                      Urgh. . . I sound like a grown-up. Kill me. Good luck by the way.


                      • #12
                        I went ahead and ordered both The Ronin and The Forty-Seven Ronin books. I'm hoping that these contain enough themes/deep thoughts to milk a reasearch paper out of.

                        If not...I'll read 'em for fun and do a report on one of the *yawn* "classics".

                        Based on the first few pages (that you can read on, Forty-Seven Ronin looks to be a very good book.

                        And Alex, thanks again...I'll try my best!!


                        • #13
                          As Ares mentioned Eiji Yoshikawa's Musashi is a good text. Even better would be his other novel Taiko. Both books are historical fiction and is a good look into japanese culture and mentality.

                          Taiko in particular is a good one. Its about Toyotomi Hideyoshi, Oda Nobunaga and Tokugawa Ieyesu and how they rose to power. Its chok a block full of themes etc.

                          eg. The three men(above) have a caged bird who doesn't sing, what do they do?

                          Oda Nobunaga: Kill it

                          Toyotomi Hideyoshi: Make it sing

                          Tokugawa ieyesu: Wait...

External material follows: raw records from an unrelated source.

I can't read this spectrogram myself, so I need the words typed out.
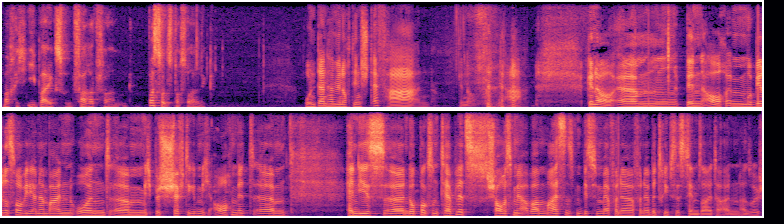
mache ich E-Bikes und Fahrradfahren und was sonst noch so anliegt. Und dann haben wir noch den Stefan. Genau, A. Genau, ähm, bin auch im Mobilressort wie die anderen beiden und ähm, ich beschäftige mich auch mit ähm, Handys, äh, Notebooks und Tablets, schaue es mir aber meistens ein bisschen mehr von der, von der Betriebssystemseite an. Also ich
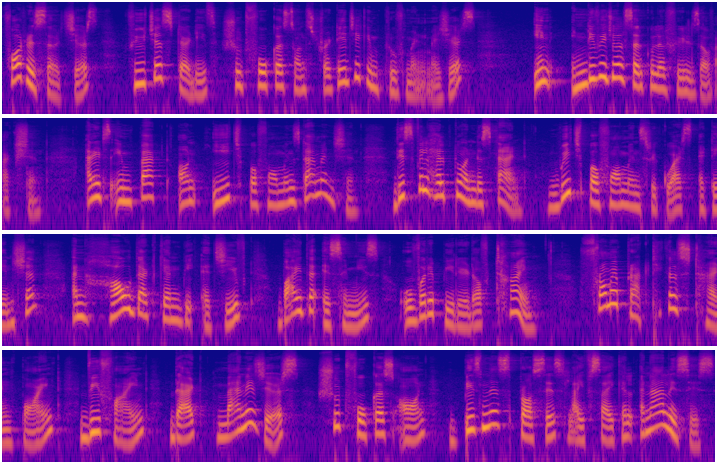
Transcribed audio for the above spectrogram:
For researchers, future studies should focus on strategic improvement measures in individual circular fields of action and its impact on each performance dimension. This will help to understand which performance requires attention and how that can be achieved by the SMEs over a period of time. From a practical standpoint, we find that managers should focus on business process lifecycle analysis.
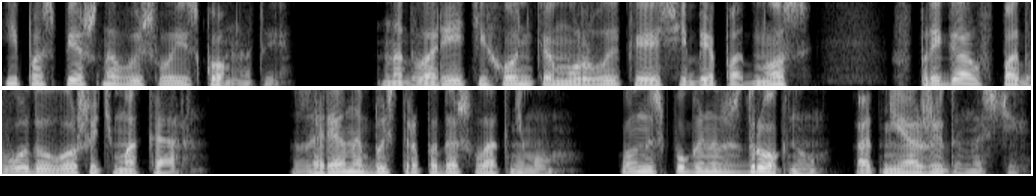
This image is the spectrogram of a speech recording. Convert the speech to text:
и поспешно вышла из комнаты. На дворе, тихонько мурлыкая себе под нос, впрягал в подводу лошадь Макар. Заряна быстро подошла к нему. Он испуганно вздрогнул от неожиданности.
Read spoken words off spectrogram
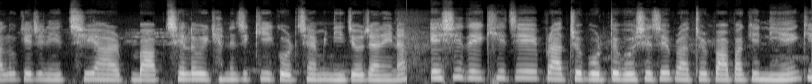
আলু কেটে নিচ্ছি আর বাপ ছেলে ওইখানে যে কি করছে আমি নিজেও জানি না। এসে দেখি যে প্রাচ্য পড়তে বসেছে প্রাচ্যর পাপাকে নিয়ে। কি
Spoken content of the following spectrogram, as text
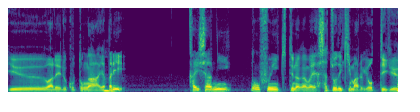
言われることがやっぱり会社にの雰囲気っていうのが社長で決まるよっていう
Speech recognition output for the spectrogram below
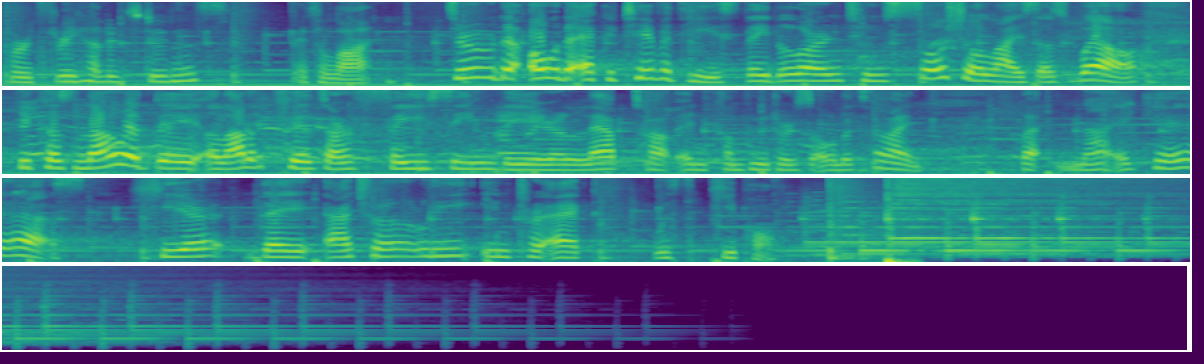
for 300 students. It's a lot. Through the, all the activities, they learn to socialize as well because nowadays a lot of kids are facing their laptop and computers all the time. But not at KS. Here, they actually interact with people.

                          All these books lend to the theme of working together which was really prevelent in Japanese society. Look at the scene in "the seven samurai" where 2 houses are burning and some of the farmers want to break ranks and save the their homes and they are chastised because they are putting the whole village in harms way over their own personal wants. This appears countless times in Musashi and Taiko...

                          Have a read...


                          • #14
                            How about "Rashomon" by Ryunosuke Akutagawa made famous by the late legendary director Akira Kurosawa. It's timeless. I also read that the author is a martial art fanatic . He even organised/established a small private army whose main goal is to practice hardcore ancient martial arts of Japan.


                            • #15
                              Try Musashi by Yoshikawa Eiji